[Prompt]
In the material below, find the line with "I want to know" and the line with "I need a transcript of this spectrogram.". Output exactly those two lines and all lines between them, leaving out pictures.

[Records for processing]
******
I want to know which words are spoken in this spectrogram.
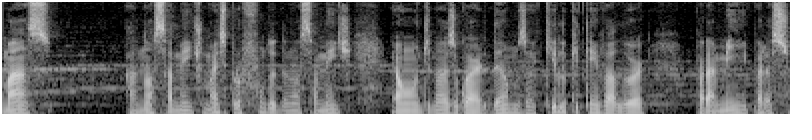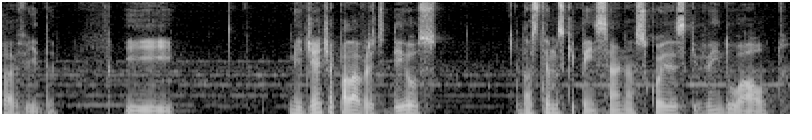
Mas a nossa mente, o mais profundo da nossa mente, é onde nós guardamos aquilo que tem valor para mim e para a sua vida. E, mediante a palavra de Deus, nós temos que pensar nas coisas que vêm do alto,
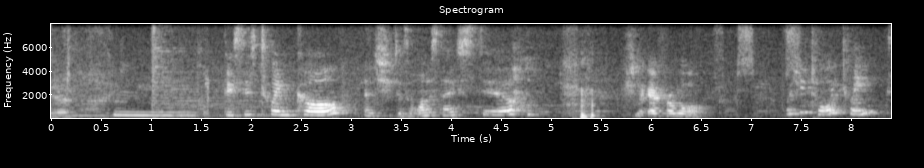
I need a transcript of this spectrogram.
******
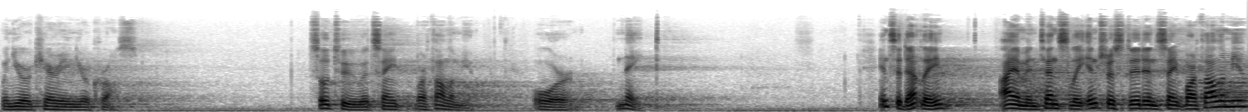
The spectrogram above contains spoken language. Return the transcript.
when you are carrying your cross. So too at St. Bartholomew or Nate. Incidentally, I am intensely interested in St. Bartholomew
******
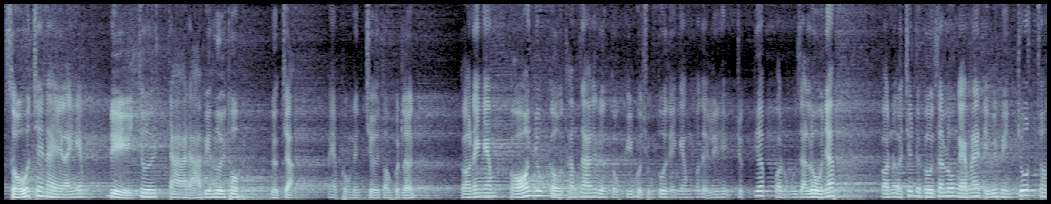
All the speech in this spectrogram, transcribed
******
[Task output]
I want to know which words are spoken in this spectrogram.
Mas a nossa mente, o mais profundo da nossa mente, é onde nós guardamos aquilo que tem valor para mim e para a sua vida. E, mediante a palavra de Deus, nós temos que pensar nas coisas que vêm do alto,
I need a transcript of this spectrogram.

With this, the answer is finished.